A new limit on state and local tax deductions isn’t forcing taxpayers to leave New York, New Jersey and California despite claims from some Democratic politicians that the federal tax overhaul is causing a mass exodus of wealthy residents, according to Moody’s Investor Service.
“Migration from high-tax states is lower than a decade ago and generally following the U.S. as a whole, while many people are moving from one high-tax state to another,” according to the research led by Moody’s vice president and senior credit officer Marcia Van Wagner. “Jobs and demographic trends will continue to influence relocation patterns more than tax burdens.”

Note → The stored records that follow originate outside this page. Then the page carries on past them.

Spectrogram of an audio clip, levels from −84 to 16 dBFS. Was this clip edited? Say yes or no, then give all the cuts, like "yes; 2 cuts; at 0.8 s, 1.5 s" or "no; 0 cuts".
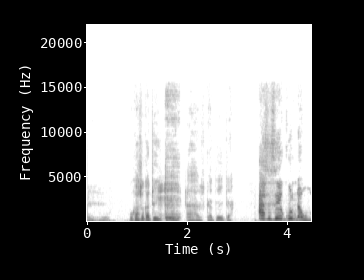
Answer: yes; 1 cut; at 3.3 s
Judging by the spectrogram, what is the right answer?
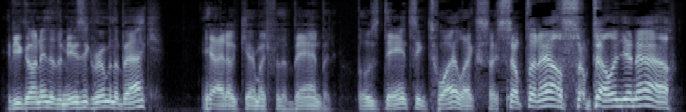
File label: male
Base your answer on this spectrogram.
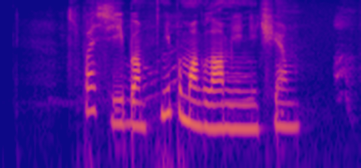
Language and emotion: Russian, sad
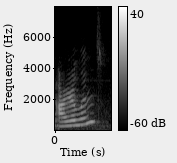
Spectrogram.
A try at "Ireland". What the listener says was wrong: Ireland. Yeah, the D at the end, okay?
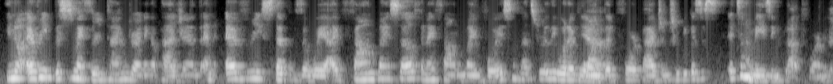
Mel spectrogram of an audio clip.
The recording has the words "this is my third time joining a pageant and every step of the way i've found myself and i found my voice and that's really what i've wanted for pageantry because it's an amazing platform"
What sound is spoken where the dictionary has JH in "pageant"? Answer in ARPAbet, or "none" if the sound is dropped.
JH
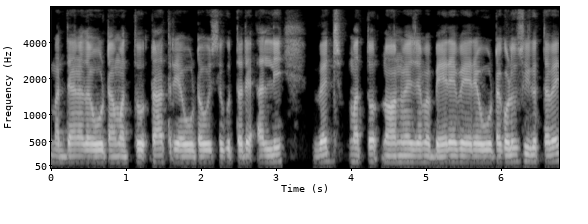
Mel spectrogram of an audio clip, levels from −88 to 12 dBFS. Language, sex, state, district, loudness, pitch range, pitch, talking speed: Kannada, male, Karnataka, Belgaum, -14 LUFS, 115-120 Hz, 115 Hz, 135 wpm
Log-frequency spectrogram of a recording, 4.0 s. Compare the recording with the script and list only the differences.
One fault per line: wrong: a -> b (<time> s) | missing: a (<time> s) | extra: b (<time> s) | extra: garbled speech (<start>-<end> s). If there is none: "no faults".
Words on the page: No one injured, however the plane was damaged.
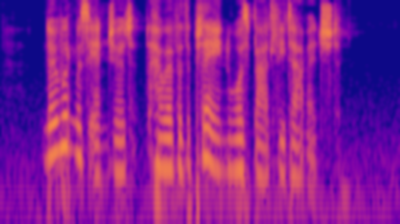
extra: was (0.8 s)
extra: badly (2.5 s)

Migration rates in the five high-tax states most affected by SALT — California, Connecticut, Maryland, New Jersey and New York — are generally in line with U.S. trends, according to the report released Monday. The data also suggests that people who leave high tax states aren’t necessarily doing so for tax reasons. The most popular destination for people leaving New Jersey and Connecticut is New York, according to Moody’s.

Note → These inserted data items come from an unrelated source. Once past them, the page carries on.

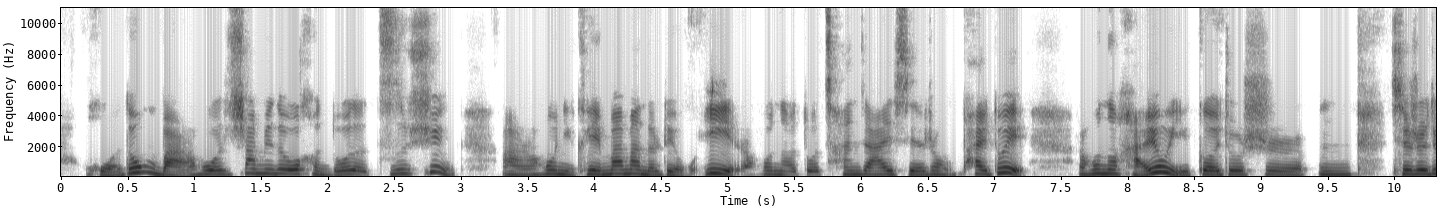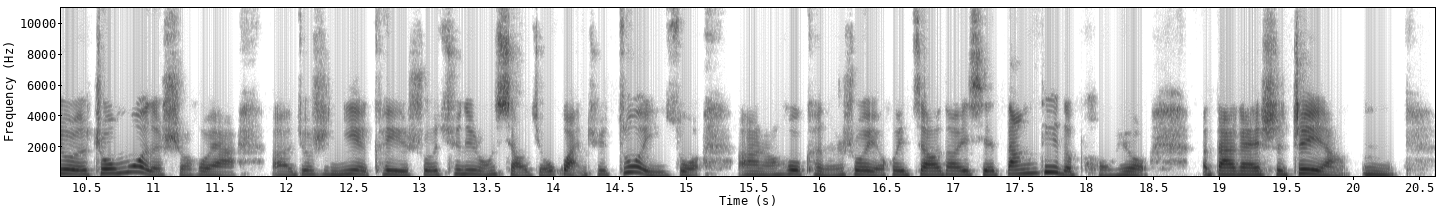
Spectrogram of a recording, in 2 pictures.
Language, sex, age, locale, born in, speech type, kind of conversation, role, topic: Chinese, female, 30-34, zh-CN, China, conversation, advice, advisor, 我在異地要怎麼找到朋友和支持呢？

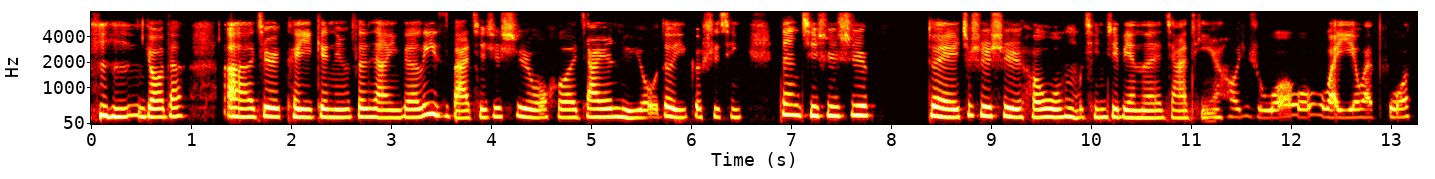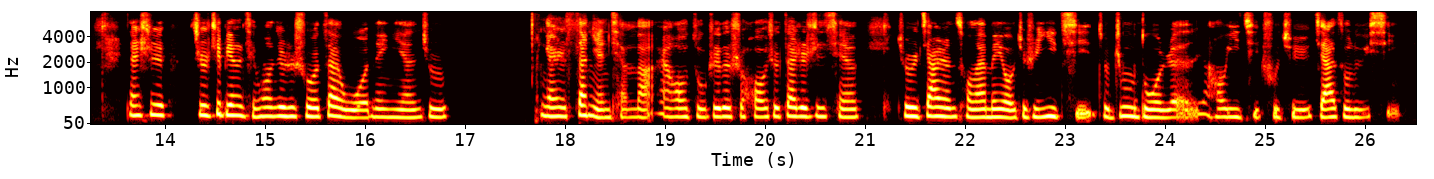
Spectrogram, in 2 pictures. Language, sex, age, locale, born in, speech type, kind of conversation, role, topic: Chinese, female, 25-29, zh-CN, China, conversation, podcast, guest, 你能分享一次意外让你和家人关系变得更亲近的经历吗？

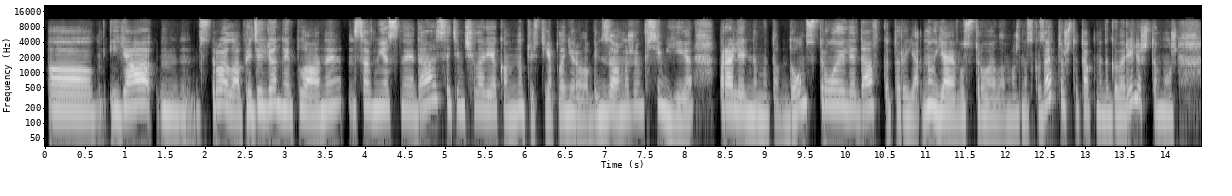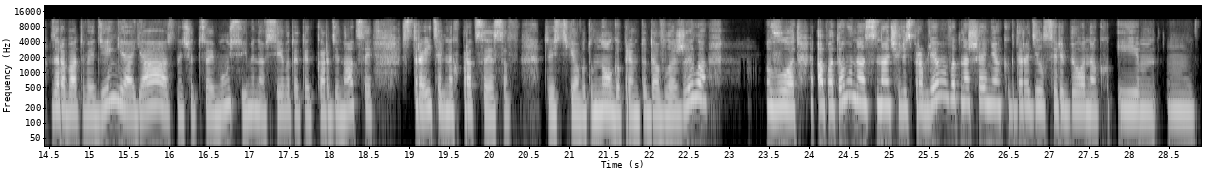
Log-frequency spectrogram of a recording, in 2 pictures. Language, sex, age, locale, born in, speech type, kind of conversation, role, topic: Russian, female, 30-34, ru-RU, Ukraine, conversation, advice, user, Как мне скорректировать жизненные планы после личного кризиса?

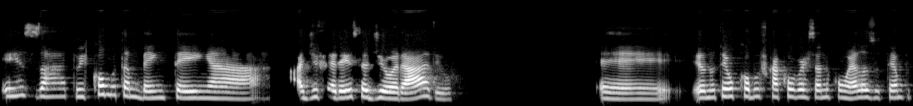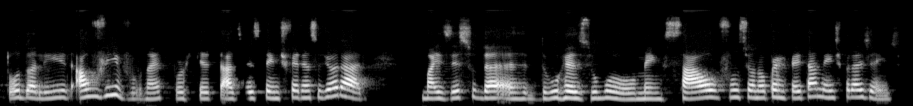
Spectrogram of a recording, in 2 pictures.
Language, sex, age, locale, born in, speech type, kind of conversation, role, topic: Portuguese, female, 30-34, pt-BR, Brazil, conversation, podcast, guest, Como a internet afetou as suas relações com amigos e família?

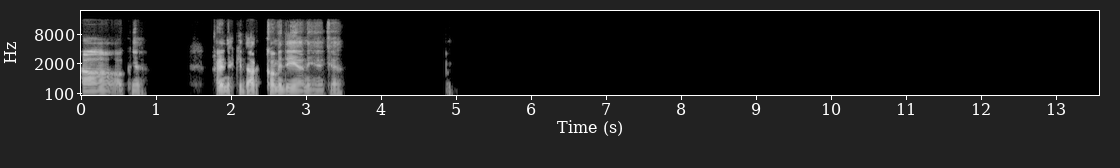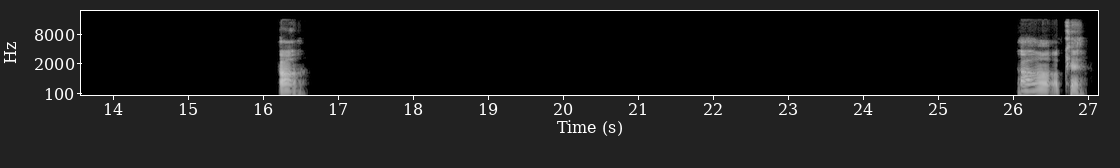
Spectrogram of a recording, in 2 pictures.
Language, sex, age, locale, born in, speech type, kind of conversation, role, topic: Arabic, male, 40-44, ar-JO, Saudi Arabia, conversation, unstructured, none, إيه اللي بيرفع معنوياتك وبيخليك تحب نفسك أكتر؟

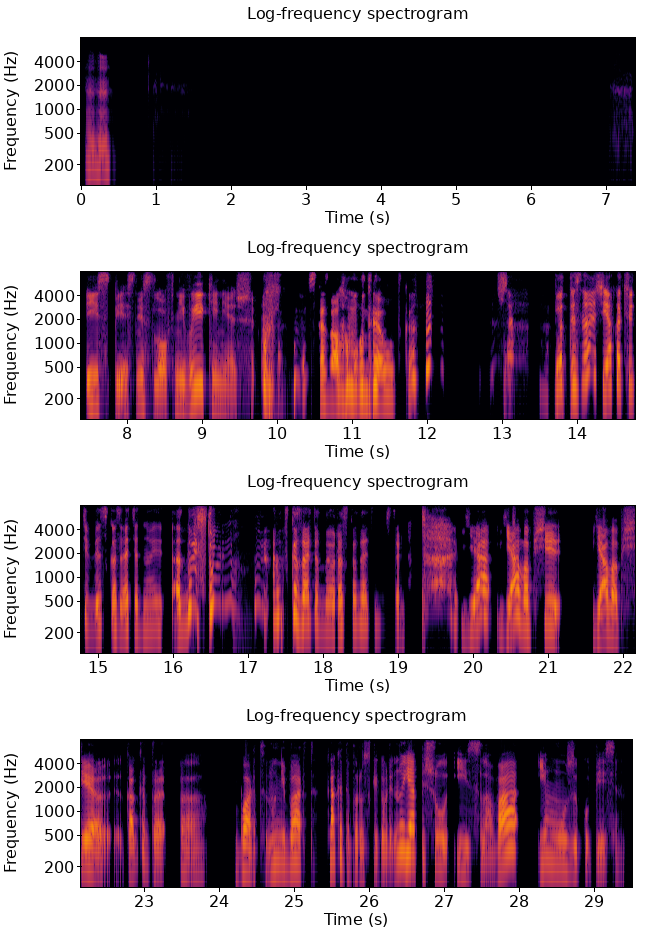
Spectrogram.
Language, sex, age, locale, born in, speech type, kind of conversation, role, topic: Russian, female, 40-44, ru-RU, Russia, conversation, unstructured, none, Что делает хорошую песню запоминающейся?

The 2017 Republican tax law capped at $10,000 the amount of state and local tax, or SALT, people can deduct from their federal liabilities. The deduction, which was previously unlimited for some taxpayers, have prompted Democrats to say President Donald Trump targeted mostly Democratic states to pay for his $1.5 trillion tax cut bill. A group of congressional Democrats is working on legislation to make the deduction more generous, though it’s unlikely to become law anytime soon.